(Beginning of Material provided)

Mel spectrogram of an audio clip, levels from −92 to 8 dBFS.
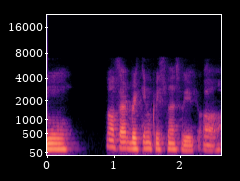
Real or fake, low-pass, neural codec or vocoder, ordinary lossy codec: fake; 7.2 kHz; codec, 24 kHz, 0.9 kbps, WavTokenizer, medium music audio release; AAC, 48 kbps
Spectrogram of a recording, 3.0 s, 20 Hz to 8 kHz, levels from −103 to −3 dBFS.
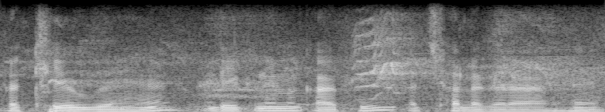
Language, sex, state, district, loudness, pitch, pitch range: Hindi, male, Chandigarh, Chandigarh, -19 LUFS, 120 Hz, 110-135 Hz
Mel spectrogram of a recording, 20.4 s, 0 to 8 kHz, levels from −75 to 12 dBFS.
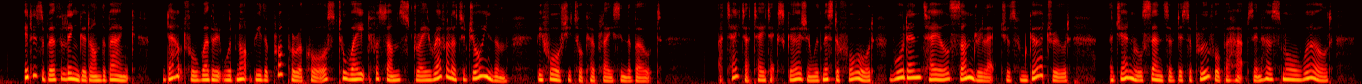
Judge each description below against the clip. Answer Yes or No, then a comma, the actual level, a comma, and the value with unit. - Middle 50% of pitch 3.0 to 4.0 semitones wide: No, average, 5.1 semitones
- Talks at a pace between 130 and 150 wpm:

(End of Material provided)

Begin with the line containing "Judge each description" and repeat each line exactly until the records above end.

→ **Expected output**
Judge each description below against the clip. Answer Yes or No, then a comma, the actual level, a comma, and the value with unit. - Middle 50% of pitch 3.0 to 4.0 semitones wide: No, average, 5.1 semitones
- Talks at a pace between 130 and 150 wpm:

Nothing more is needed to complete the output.